== Exercise ==
Count how many lines hold "SoundTrap" in the records, and respond with that number by itself.

== Data for processing ==
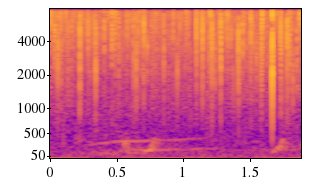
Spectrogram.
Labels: {"label": "biophony", "recorder": "SoundTrap 300"}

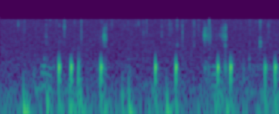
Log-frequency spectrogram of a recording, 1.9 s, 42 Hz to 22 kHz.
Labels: {"label": "biophony, knock croak", "recorder": "SoundTrap 300"}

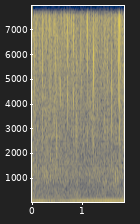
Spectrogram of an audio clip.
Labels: {"label": "anthrophony, boat engine", "recorder": "SoundTrap 500"}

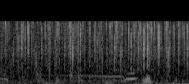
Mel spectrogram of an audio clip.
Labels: {"label": "biophony, cascading saw", "recorder": "SoundTrap 600 or HydroMoth"}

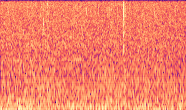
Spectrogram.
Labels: {"label": "ambient", "recorder": "HydroMoth"}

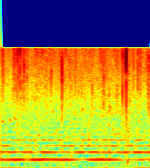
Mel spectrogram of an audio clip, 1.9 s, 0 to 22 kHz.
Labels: {"label": "biophony, midshipman", "recorder": "SoundTrap 500"}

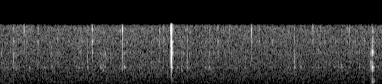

== Answer below ==
5